The Career of the Calorie. Bodies, Selves and Ability in the USA, 1850-1930
Dr. Nina Mackert (Erfurt University)
This research project traces the career of the calorie in the USA between 1850 and 1930. It asks how the calorie emerged in metabolic experiments and dietary practices and unfolded as a technology of subjectivation.
When calorie counting emerged as a white, middle-class dieting practice in the late 1910s, the calorie was still a rather new concept even in nutrition science. Since the 1880s, scientists had begun to experiment with foods values and human metabolism, establishing the term calorie as measure of the heat value of foods. The calorie’s notion of a precise calculability of bodily efficiency was especially attractive in the Progressive Era. It corresponded with the contemporary “search for order”, as Robert Wiebe has called it. In times of an advancing industrialism, migration and urbanization, Americans turned to scientific expertise and new methods of measuring and classifying in order to understand and improve bodies and society.

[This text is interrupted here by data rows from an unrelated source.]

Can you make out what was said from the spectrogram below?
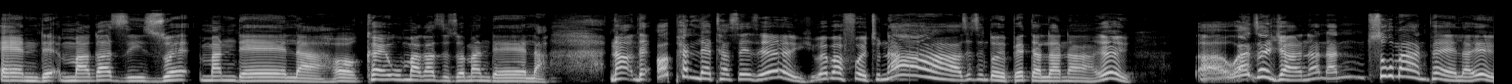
and Makaziwe Mandela. Okay, UMakaziwe Mandela. Now the open letter says, hey, webafowethu nazi izinto ebheda lana. Hey, uh, wenze njani sukumani phela hey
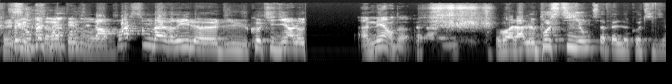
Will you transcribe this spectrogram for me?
C'est complètement faux. C'est un poisson d'avril euh, du quotidien local. Ah merde. Voilà, le postillon s'appelle le quotidien.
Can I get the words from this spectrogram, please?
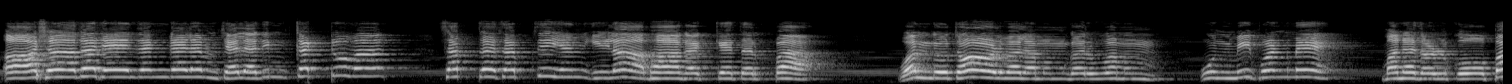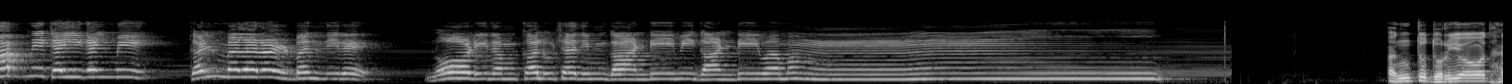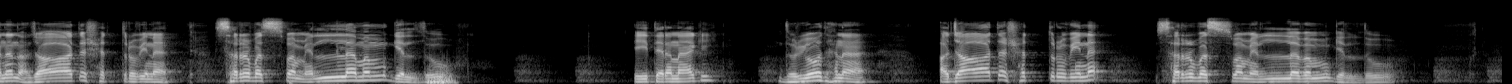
ಆಶಾಗಜೇಂದ್ರಂಗಳಂ ಚಲದಿಂ ಕಟ್ಟುವ ಸಪ್ತ ಸಪ್ತಿಯನ್ ಇಳಾಭಾಗಕ್ಕೆ ತರ್ಪ ಒಂದು ತೋಳ್ವಲಮುಂ ಗರ್ವಮುಂ ಉಣ್ಮಿ ಪೊಣ್ಮೆ ಮನದೊಳ್ ಕೋಪಾಗ್ನಿ ಕೈಗಣ್ಮಿ ಕಣ್ಮಲರಳ್ ಬಂದಿರೆ ನೋಡಿದಂ ಕಲುಷದಿಂ ಗಾಂಡೀವಿ ಗಾಂಡೀವಮಂ. ಅಂತು ದುರ್ಯೋಧನ ನಜಾತ ಶತ್ರುವಿನ ಸರ್ವಸ್ವಮೆಲ್ಲಮಂ ಗೆಲ್ಲು ಈ ತೆರನಾಗಿ ದುರ್ಯೋಧನ ಅಜಾತ ಶತ್ರುವಿನ ಸರ್ವಸ್ವಮೆಲ್ಲವಂ ಗೆಲ್ದು.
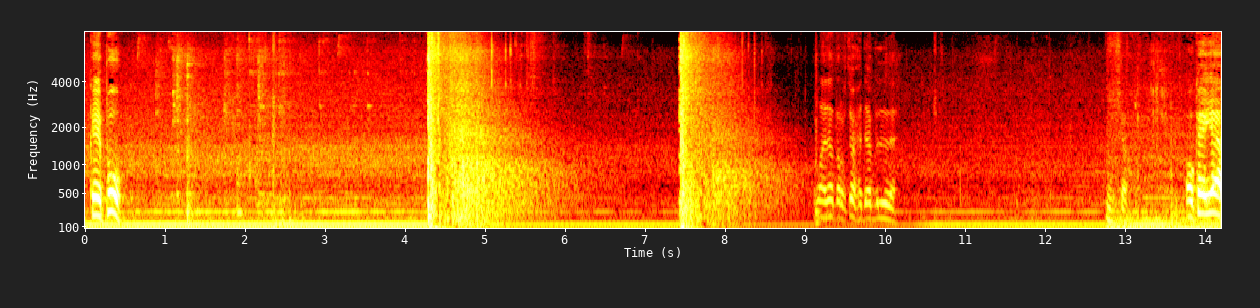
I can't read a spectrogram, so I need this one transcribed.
okay pull والله اذا ضربت وحده بالله مشى أوكي يا بو ضرب فيها وحده جود جوب مان ah, شوية. شوية The غادي مزيان biggest thing is you gotta remember to shoot in front of them. خاصك تضرب You تضرب don't want to قدامها shoot يا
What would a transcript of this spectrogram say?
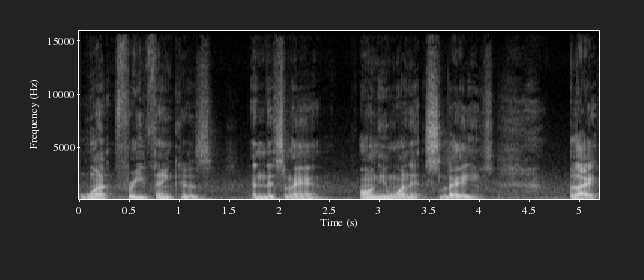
want free thinkers in this land, only wanted slaves. Like,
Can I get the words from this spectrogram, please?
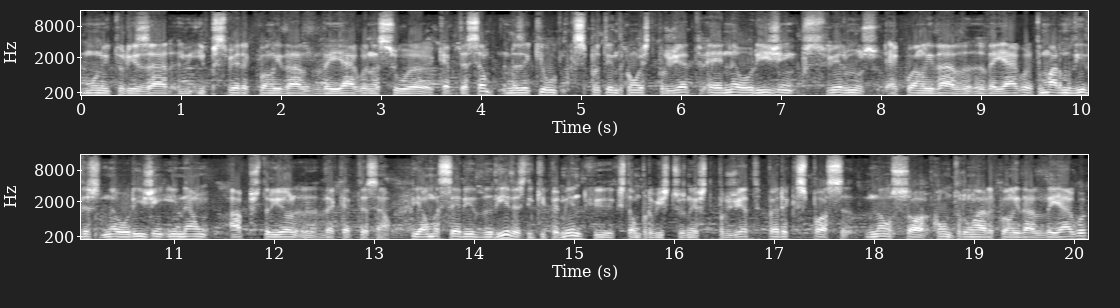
monitorizar e perceber a qualidade da água na sua captação, mas aquilo que se pretende com este projeto é na origem percebermos a qualidade da água, tomar medidas na origem e não à posterior da captação. E há uma série de medidas de equipamento que, que estão previstos neste projeto para que se possa não só controlar a qualidade da água,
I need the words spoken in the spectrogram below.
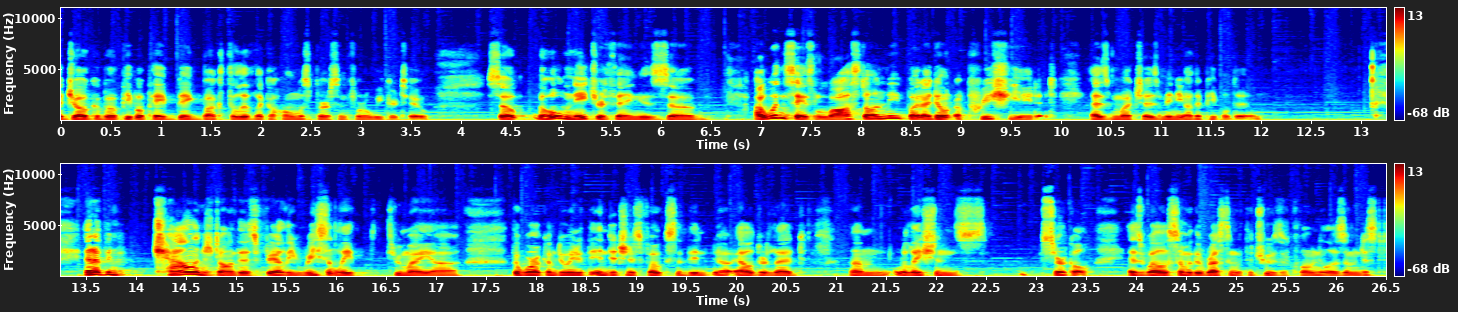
a joke about people pay big bucks to live like a homeless person for a week or two. So the whole nature thing is, uh, I wouldn't say it's lost on me, but I don't appreciate it as much as many other people do. And I've been challenged on this fairly recently through my uh, the work I'm doing with the Indigenous folks of the uh, elder-led um, relations circle, as well as some of the wrestling with the truths of colonialism, and just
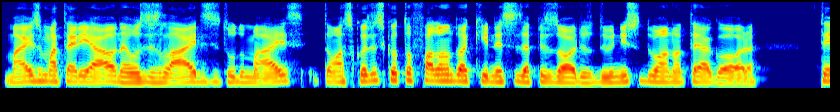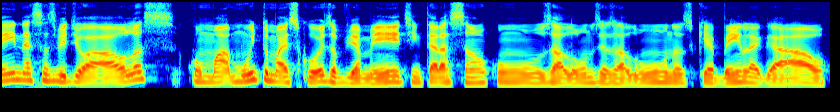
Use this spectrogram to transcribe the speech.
mais o material, né, os slides e tudo mais. Então as coisas que eu tô falando aqui nesses episódios do início do ano até agora, tem nessas videoaulas, com muito mais coisa, obviamente, interação com os alunos e as alunas, que é bem legal.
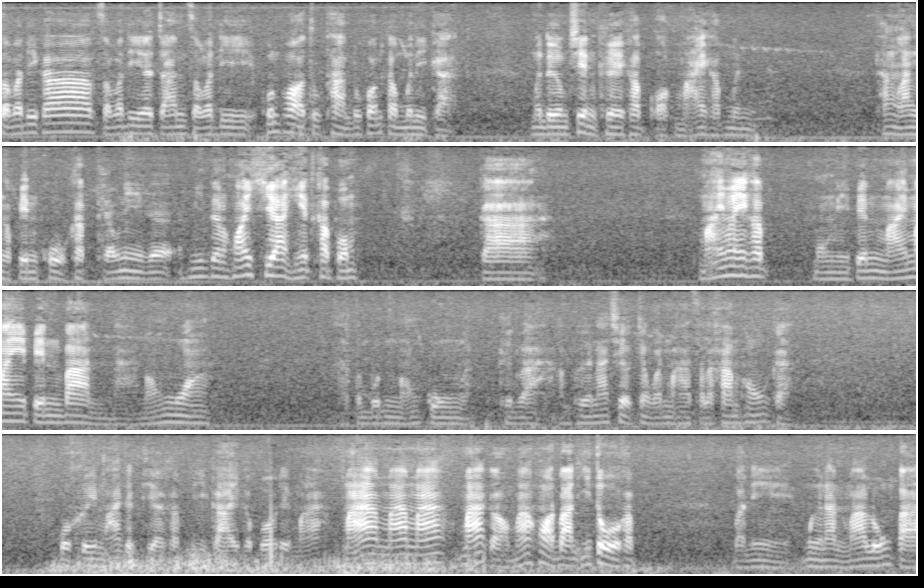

The productivity of the calorie for the biopolitical order can hardly be underestimated. By providing an allegedly objective and scientific view on food, the calorie suggested a precise comparison of the diets of different classes and “races.” Caloric knowledge was productive in a range of diverse fields. It shaped the nutritional management of factories, prisons, schools, as well as armies, yielded knowledge on eating ‘right,’ distinct practices of bodies, the materiality of caloric tables as well as meal sizes, nutritional programs and institutions, and not least individuals that understood themselves in relation to the calorie.
By examining the knowledge, institutionalizations, and subjects that the calorie brought forth, the project asks how the calorie contributed to arranging and regulating modern societies around the ideal of an able, self-responsible self. Research questions include: In how far did the “invention” and popularization of the calorie emerged from, established or contributed (to) the ideal of the self-responsible subject by providing a possibility and making it imperative to individually measuring and controlling one’s food intake? What kind of bodies and abilities were connected to the new caloric knowledge and practices of measuring, counting, and dieting? How did caloric knowledge and notions of health and ability produced and how were they shaped and stabilized in laboratory work, practices of measuring, sets of (administrative) rules and policies, curricula, and a wide range of nutritional programs and measures (such as the establishment of agricultural stations, nutrition curricula in schools and colleges, food aid, the organization of hospitals, armies, prisons, etc.)? In short: The project takes the calorie as a lens for historicizing the formation of the social via ability.
Nina Mackert is Assistant Professor of North American History at Erfurt University. In 2012, she received her PhD there with a book on the post-World War II delinquency scare in the USA (published with UVK in 2014). Between 2012 and 2015 she has been working in the research project The Eating Self: A History of the Political in the United States from the 19th to the 21st Century, publishing “’I want to be a fat man / and with the fat men stand’ – U.S.-Amerikanische Fat Men’s Clubs und die Bedeutungen von Körperfett in den Dekaden um 1900,” Body Politics 3/2014. Her most recent publications include “Feeding Productive Bodies: Calories, Nutritional Values and Ability in the Progressive Era US,” Histories of Productivity: Genealogical Perspectives on the Body and Modern Economy, ed. by Peter-Paul Bänziger and Mischa Suter, London: Routledge, 2016. Together with Jürgen Martschukat, she is the editor of the blog foodfatnessfitness.com, and of “Fat Agency,” a theme issue of the journal Body Politics 5 (2016). Her research interests lie in the fields of critical ability studies and North American cultural history, in particular the history of youth and families, bodies, food and nutrition.